Without being bound by theory, the cell voltage can generally be written as a reversible potential minus loss terms, as follows:
The iRcell term in equation 1 is the ohmic resistance. Although Rcell is the total ohmic resistance of the cell, it can be assumed that membrane resistance dominates for relatively thick membranes and that any change in Rcell is due to the membrane. In such a case, dividing Rcell by the membrane thickness gives an approximate value for the membrane resistance. When thin membranes are used, other fuel cell components may play a significantly larger role in the measurement of Rcell, such that membrane resistance no longer dominates.
The electrode overpotentials, ηc and ηa, are related exponentially to the current i as provided in both the Butler-Volmer and the Tafel equations. Thus, in addition to the ohmic resistance of the cell, polarization curves can also be analyzed to examine the relationship between current, voltage and reactant concentration for the cell.
For example, in
A further advantage of using non-steady state polarization curves is the relative speed. Being able to obtain a useful polarization curve in less than 10 seconds instead of over several hours using steady state conditions not only greatly reduces the resources needed to obtain a polarization curve but also allows new MEAs to be tested.

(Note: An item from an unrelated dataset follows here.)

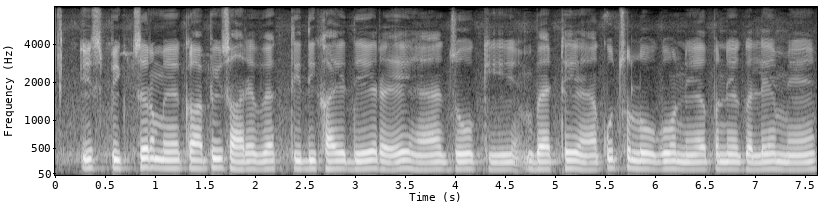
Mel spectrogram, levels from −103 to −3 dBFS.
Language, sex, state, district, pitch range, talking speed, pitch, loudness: Hindi, male, Haryana, Rohtak, 130-145 Hz, 155 wpm, 135 Hz, -15 LUFS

It is well known that the performance of an MEA increases significantly after it is first manufactured and does not stabilize until after approximately 12 hours of operation. This may be referred to as a conditioning step typically performed on new MEAs to produce conditioned MEAs. It is not known exactly why this is seen though it may be due to increased hydration of the membrane and/or removal of oxides from the catalyst in the new MEA.

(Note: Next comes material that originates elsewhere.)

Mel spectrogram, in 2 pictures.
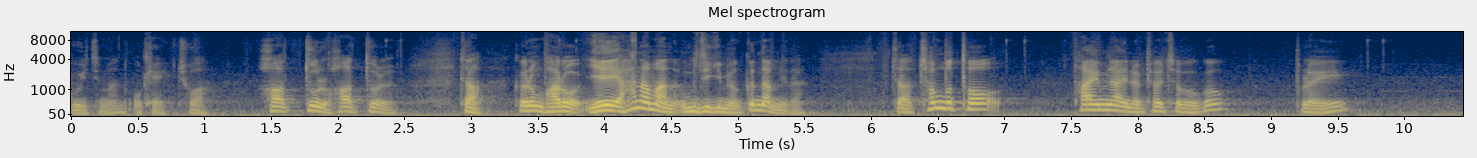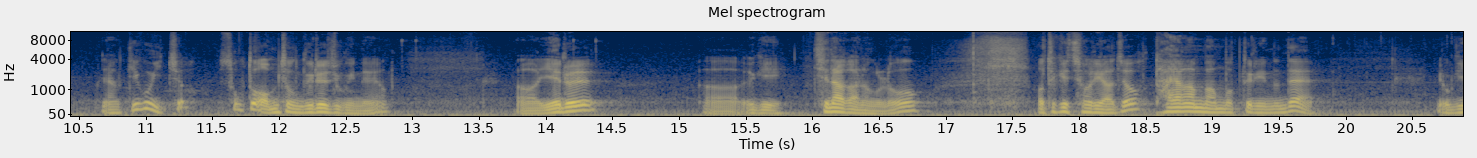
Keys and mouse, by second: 2.4 click, 3.6 click, 7.1 click, 9.8 click, 12.4 space, 12.9 click, 14.2 click.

For the purposes of the present invention, a particularly interesting feature of
The performance of the new MEA may also be directly related to the performance of the conditioned MEA. If so, the present method may be a useful tool in material development to quickly compare different MEAs without having to perform a conditioning step on them.

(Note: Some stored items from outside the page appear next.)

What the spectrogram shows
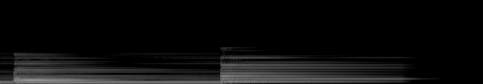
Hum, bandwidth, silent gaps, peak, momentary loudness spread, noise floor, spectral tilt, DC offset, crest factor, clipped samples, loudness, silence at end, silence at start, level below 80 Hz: none; 3.3 kHz; none; -24 dBFS; 16 LU; -77 dBFS; -11 dB/octave; under 0.1%; 14 dB; under 0.1%; -40 LUFS; 0.65 s; 0 s; -72 dBFS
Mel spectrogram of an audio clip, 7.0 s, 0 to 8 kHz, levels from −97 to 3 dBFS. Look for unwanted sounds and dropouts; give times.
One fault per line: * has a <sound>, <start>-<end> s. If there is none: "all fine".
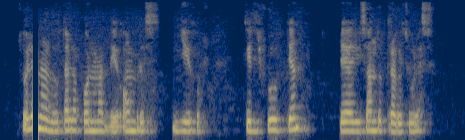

The polarization curves of the present invention can be used to compare different MEAs, different cell designs, different oxidants, flow rates, temperature, other operating conditions, etc. The polarization curve of the present invention can also be used on a variety of different electrochemical fuel cell components. For example, polarization curves can be obtained from complete fuel cells having flow fields and MEAs, multiple fuel cells in a fuel cell stack or just the MEA itself including partial MEAs or CCMs. Problems with the MEA or components thereof can thus be identified at an early stage without having to build and run complete fuel cells individually or within an electrochemical fuel cell stack. Such polarization curves may also be used as a quality control tool in large scale manufacturing of both electrochemical stacks or components thereof.
From the foregoing, it will be appreciated that, although specific embodiments of the invention have been described herein for purposes of illustration, various modifications may be made without deviating from the spirit and scope of the invention. Accordingly, the invention is not limited except as by the appended claims.
All of the above U.S. patents, U.S. patent application publications, U.S. patent applications, foreign patents, foreign patent applications and non-patent publications referred to in this specification and/or listed in the Application Data Sheet, are incorporated herein by reference, in their entirety.